THE TASK
The answer should hold only the lines from the one containing "spoken text, source: spectrogram above" through the one containing "Speech in this" in the entries below, copied exactly, without pictures.

DATA SUPPLIED

-- Opening Marker --

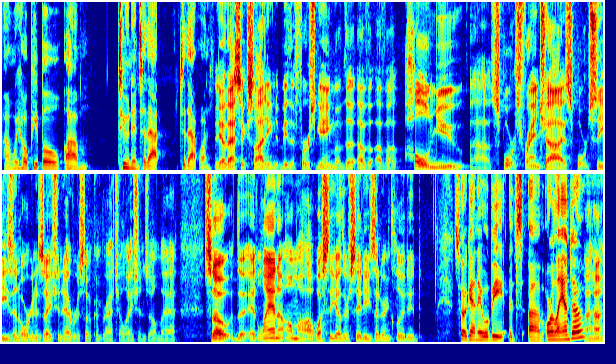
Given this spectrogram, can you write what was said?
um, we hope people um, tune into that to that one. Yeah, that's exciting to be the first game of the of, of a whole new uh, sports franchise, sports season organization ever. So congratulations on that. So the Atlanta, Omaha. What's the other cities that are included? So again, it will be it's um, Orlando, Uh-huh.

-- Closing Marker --
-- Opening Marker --

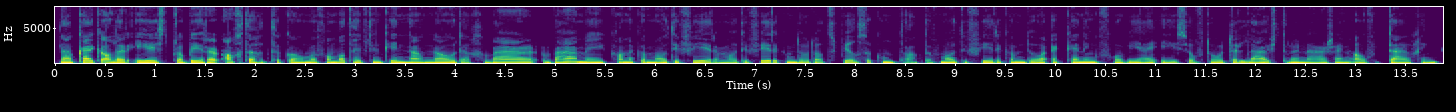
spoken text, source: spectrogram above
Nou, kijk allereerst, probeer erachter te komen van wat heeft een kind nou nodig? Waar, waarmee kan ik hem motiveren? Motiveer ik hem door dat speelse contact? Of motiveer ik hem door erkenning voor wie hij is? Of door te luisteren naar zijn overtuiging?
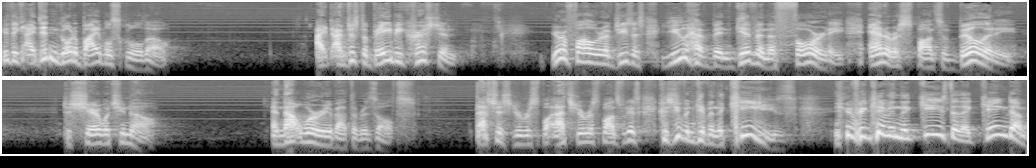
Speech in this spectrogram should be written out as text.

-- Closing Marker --

RESULT OF THIS EXERCISE
spoken text, source: spectrogram above
Nou, kijk allereerst, probeer erachter te komen van wat heeft een kind nou nodig? Waar, waarmee kan ik hem motiveren? Motiveer ik hem door dat speelse contact? Of motiveer ik hem door erkenning voor wie hij is? Of door te luisteren naar zijn overtuiging?
Speech in this spectrogram should be written out as text.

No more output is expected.